Ch. 7 The Evolution of Living Things

Report
Science 7 th
Hoyman, Jackson, Ely
Students will examine the evolution of living organisms
through inherited characteristics that promote survival of
organisms and the survival of successive generations of
their offspring.
a) Explain that physical characteristics of organisms have
changed over successive generations.
b) Describe ways in which species on Earth have evolved due
to natural selection.
c) Trace evidence that the fossil record found in sedimentary
rock provides evidence for the long history of changing
life forms.
Charles Darwin – ship’s naturalist aboard the “HMS Beagle”
that sailed in 1831. (naturalist – studied the natural world –
plants and animals). Darwin had many ideas about how
organisms changed over time. These ideas have helped
shape today’s Theory of Evolution.
Darwin’s vocabulary
1. Species – similar organisms that can mate and produce
fertile offspring.
2. Adaptations – traits that help an organism to survive and
reproduce.
3. Evolution – theory that species change gradually over
time to become adapted to new conditions.
 Natural Selection – process where organisms that
are better adapted to their environment are more likely
to survive and reproduce. 4 steps…
1) overproduction – producing more offspring
than can possibly survive.
2) inherited variation – every individual has its
own traits. Similar, but not identical to parents.
3) struggle to survive – some individuals have
traits better adapted to environment.
4) successful reproduction - better adaptations
are passed down to next generation.
Selective Breeding is when
humans select plants or
animals for breeding based
on desired traits.
Natural Selection or Selective Breeding
Dark moths are eaten by
birds more than speckled
moths
2) Corn bred for better taste
and insect resistence
3) Birds with tougher beaks
are able to break open
nuts for food.
1)
Natural Selection
Selective Breeding
Natural Selection
Darwin’s Theory of Natural Selection
1. Define and explain the 4 parts of “natural selection.”
Genetics and Evolution & Changes in Populations
2.Where does variation in a species come from?
3.What are 3 examples of things that cause changes in
populations?
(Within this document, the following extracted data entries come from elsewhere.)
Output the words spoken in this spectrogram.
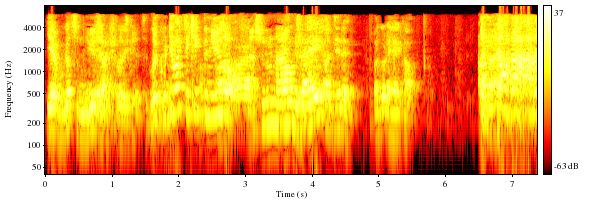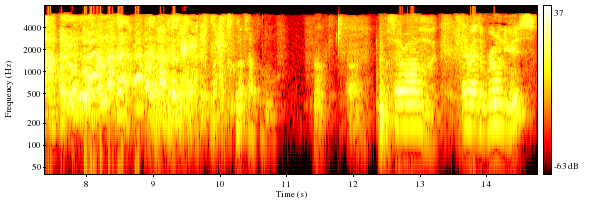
Yeah, we got some news Yeah, actually. let's get to the Luke, would you like to kick the news Oh, off? alright. National Night Well, News. today I did it. I got a haircut. What's happening? Fuck. So, um, anyway, the real news.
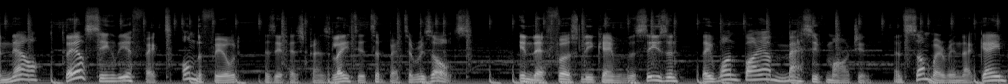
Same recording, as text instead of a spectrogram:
And now, they are seeing the effects on the field as it has translated to better results. In their first league game of the season, they won by a massive margin, and somewhere in that game,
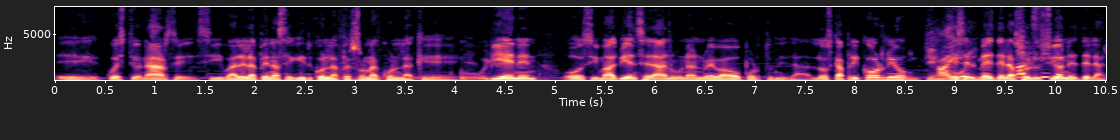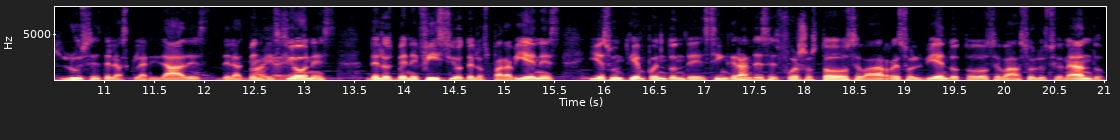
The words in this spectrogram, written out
eh, cuestionarse si vale la pena seguir con la persona con la que vienen o si más bien se dan una nueva oportunidad. Los Capricornio es el mes de las soluciones, de las luces, de las claridades, de las bendiciones, de los beneficios, de los parabienes y es un tiempo en donde sin grandes esfuerzos todo se va resolviendo, todo se va solucionando.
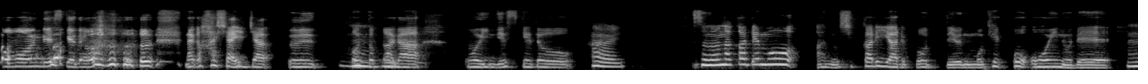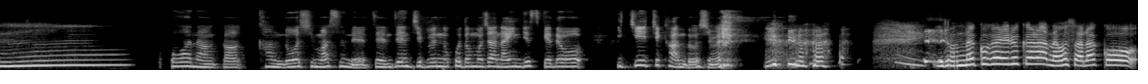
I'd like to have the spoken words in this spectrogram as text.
思うんですけどなんかはしゃいじゃう子とかが多いんですけど、はい。その中でもあのしっかりやる子っていうのも結構多いので、うーん。ここはなんか感動しますね。全然自分の子供じゃないんですけど、いちいち感動します。いろんな子がいるからなおさらこ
Name and briefly describe each
Change over Time (pages 166-169)
5.How is the fossil record useful to scientists?
6. What things do scientists look at to determine
common ancestry (who is closely related)?
Fossils and the Age of Fossils (page 194-195)
7.Describe the most common way fossils are made.
8.Which type of dating (relative or absolute) is more
accurate? Explain why.
1) Separation – part of a population is separated from the
rest by a mountain range, islands, etc.
2) Adaptation – separate groups of a species are affected
by natural selection in different ways.
3) Division – the two separated populations become so
different from each other that they are no longer able
to mate and reproduce.
 Scientists compare Fossils (preserved remains of
organisms) and living creatures to show that certain
organisms may be related to each other.
 How fossils form:
 1) fossil is buried
 A) buried by ash from a volcano
 B) covered by tar or ice
 C) buried by sediment ***
 2) bones & other hard body parts harden to rock
 3) erosion uncovers the fossils
Yes or No
1)
2)
3)
4)
5)
Deer tracks in sand?
Seashell on a beach?
Crocodile dies on bottom of river?
Jellyfish in ocean?
Animal caught in a tar pit?
No
Yes
Yes
No
Yes

similar documents